Few things can take you back to childhood like recreating the food experiences you once loved. Making Kraft Mac & Cheese all by yourself. Lucky Charms’ magically delicious cereal milk. M&Ms melting in your mouth. But as consumers’ eating patterns evolve, will the fun foods of decades past be available for kids to enjoy?
Today’s CPG brands must evolve their once-beloved products through responsible reinvention to appeal to a generation of kids and parents who often prefer quinoa to Wonder Bread.
Marry nostalgia with current consumer desires
Legacy brands can get pretty far on nostalgia, but it’s not enough on its own. Instead, products must adapt to what consumers want while maintaining their core attributes. Today’s consumers typically crave products with a benefit beyond just taste. This includes foods and beverages that cater to dietary restrictions (low carb, gluten-free, etc.) or complement an experience, like eating popcorn at the movies.
The not-so-nutritious-but-totally-delicious Doritos brand has survived its competition’s wrath since 1964. Marketing itself as the go-to football Sunday snack and consistently releasing iconic Super Bowl advertisements, Doritos has proven its nostalgic quality (some are still mourning the loss of Doritos 3D chips from the 2000s) and remains legendary from Gen X to Gen Z. Meanwhile, Doritos understands its consumer base and continuously gives them what they want, such as teaming up with Taco Bell to deliver the infamous Doritos Locos Taco to the Pizza Hut Australia collaboration, which offered the Doritos Crunchy Crust Pizza, to crazy bold flavor experiments.
Stay true to your core function
While it’s important for any brand to be conscious of lifestyle and health trends, there’s a danger for legacy products when they change just to stay trendy, risking the loss of beloved core attributes. Sure, people are more health conscious, but many still want to indulge in delicious and familiar things. No one eats Ellio’s Pizza or Hot Pockets because they’re healthy. However, for similar brands, there’s no sense in adapting to keep up with wellness trends or drastically revamping the recipe, especially if it changes the taste or isn’t going to appeal to a health-conscious consumer anyway.
A brand that successfully pivoted without changing its recipe or taste is Nabisco Animal Crackers. Their packaging always had a nostalgic undertone, recalling a time when circuses kept caged animals. This idea might have once been associated with joy and adventure, but the brand tactfully redesigned its packaging to show animals walking free in response to a new era that sees old circus practices as cruel. A simple change to the product generated publicity and renewed relevance.
This isn’t to say that these kinds of products can’t invigorate their brands with new flavors, but there’s no point in keeping up with trends if you lose that irreplaceable factor that earned you iconic status in the first place.
A lot of heritage brands are giving up
In their rush to catch up, many brands are losing sight of what they mean to consumers.
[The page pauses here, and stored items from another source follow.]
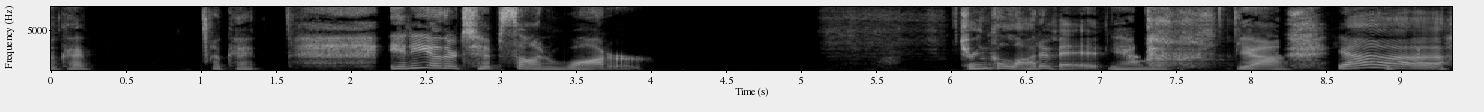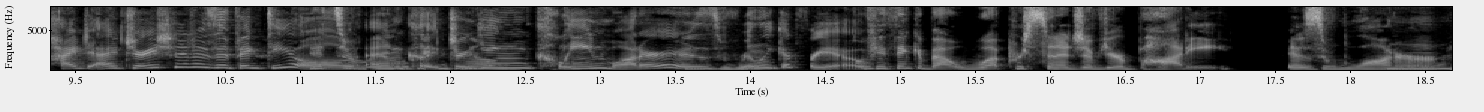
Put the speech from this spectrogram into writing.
Okay. Okay. Any other tips on water? Drink a lot of it. Yeah. Yeah. yeah. hydration is a big deal. Really and cl- drinking deal. clean water is mm-hmm. really good for you. If you think about what percentage of your body is water, mm-hmm.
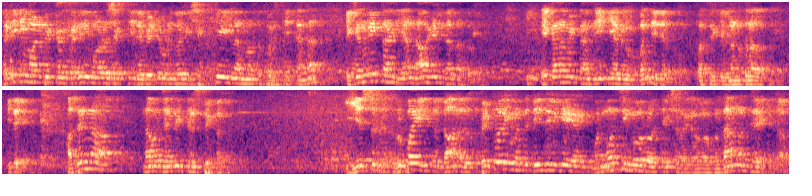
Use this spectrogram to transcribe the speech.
ಖರೀದಿ ಮಾಡ್ಬೇಕಾದ್ರೆ ಖರೀದಿ ಮಾಡೋ ಶಕ್ತಿ ಇದೆ, ಬೆಟ್ಟಿ ಉಳಿದವರಿಗೆ ಶಕ್ತಿ ಇಲ್ಲ ಅನ್ನೋಂಥ ಪರಿಸ್ಥಿತಿಯನ್ನ ಎಕನಾಮಿಕ್ ಟೈಮ್ಸ್ ನಾವು ಹೇಳಿದಲ್ಲ ಅದು. ಎಕನಾಮಿಕ್ ಇ ಅದು ಬಂದಿದೆ ಅದು. ಪತ್ರಿಕೆ ನಂತರ ಇದೆ. ಅದನ್ನ ನಾವು ಜನರಿಗೆ ತಿಳಿಸ್ಬೇಕಾಗುತ್ತೆ ಎಷ್ಟು ರೂಪಾಯಿ ಇದು ಡಾಲರ್ ಪೆಟ್ರೋಲಿಗೆ ಮತ್ತು ಡೀಸೆಲ್ಗೆ ಮನಮೋಹನ್ ಸಿಂಗ್ ಅವರು ಅಧ್ಯಕ್ಷರಾಗಿ ಪ್ರಧಾನಮಂತ್ರಿ ಆಗಿದ್ದಾಗ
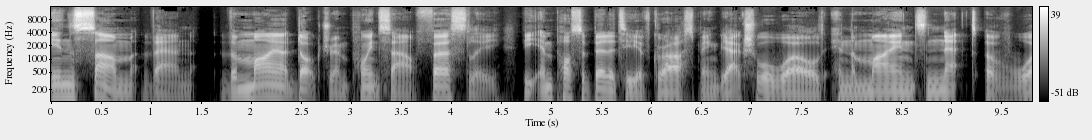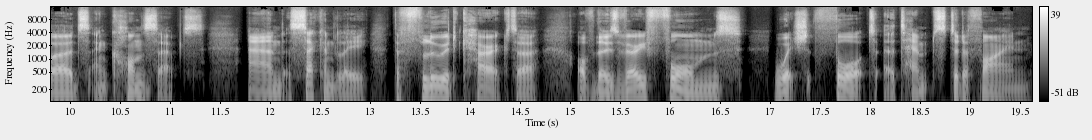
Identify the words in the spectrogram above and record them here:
In sum, then, the Maya doctrine points out, firstly, the impossibility of grasping the actual world in the mind's net of words and concepts, and secondly, the fluid character of those very forms which thought attempts to define.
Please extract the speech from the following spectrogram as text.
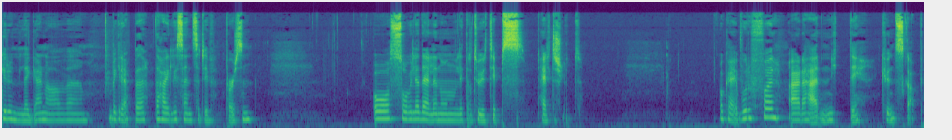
grunnleggeren av eh, begrepet The Highly Sensitive Person. Og så vil jeg dele noen litteraturtips helt til slutt. Ok, hvorfor er det her nyttig kunnskap?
They must embrace their brand identity, own their uniqueness in today’s market and put some effort into appealing to modern consumers by refreshing their style to modernize marketing efforts.
A favorite that is poised for responsible brand reinvention is Bugles, which has the perfect ingredients to succeed in today’s landscape. It’s a fan favorite, tastes good, has a unique name and shape and a variety of flavors. In order to thrive, the brand should take a page out of Frito-Lay’s playbook, whether that means marketing Bugles as an occasion-based snack or integrating it into fun recipes. Bugles must pivot its marketing by leveraging digital and social platforms for its loyalists to become advocates.
Another example is Yoo-hoo. It’s not chocolate milk enriched with calcium and vitamin D, rather, it’s a delicious chocolate drink made primarily of water and sugar. But instead of disingenuously hailing itself as a nutritious elixir, the product is more likely to capture consumers who crave drinks that simply taste good. It needs to aggressively market itself as a fun alternative to soda and embrace the fact that fewer loyal customers can be more valuable than lots of occasional ones.
In turbulent times, there are few things people appreciate as much as good, old-fashioned nostalgia. It’s incredibly comforting to experience enjoyable foods that trigger positive memories. But in order to stay relevant and avoid falling into a novelty trap, legacy brands must understand their position, refresh their packaging and promote what they stand for. Only then will they earn the respect and attention of the people who once loved them so they can comfortably welcome their kids as a new generation of brand loyalists.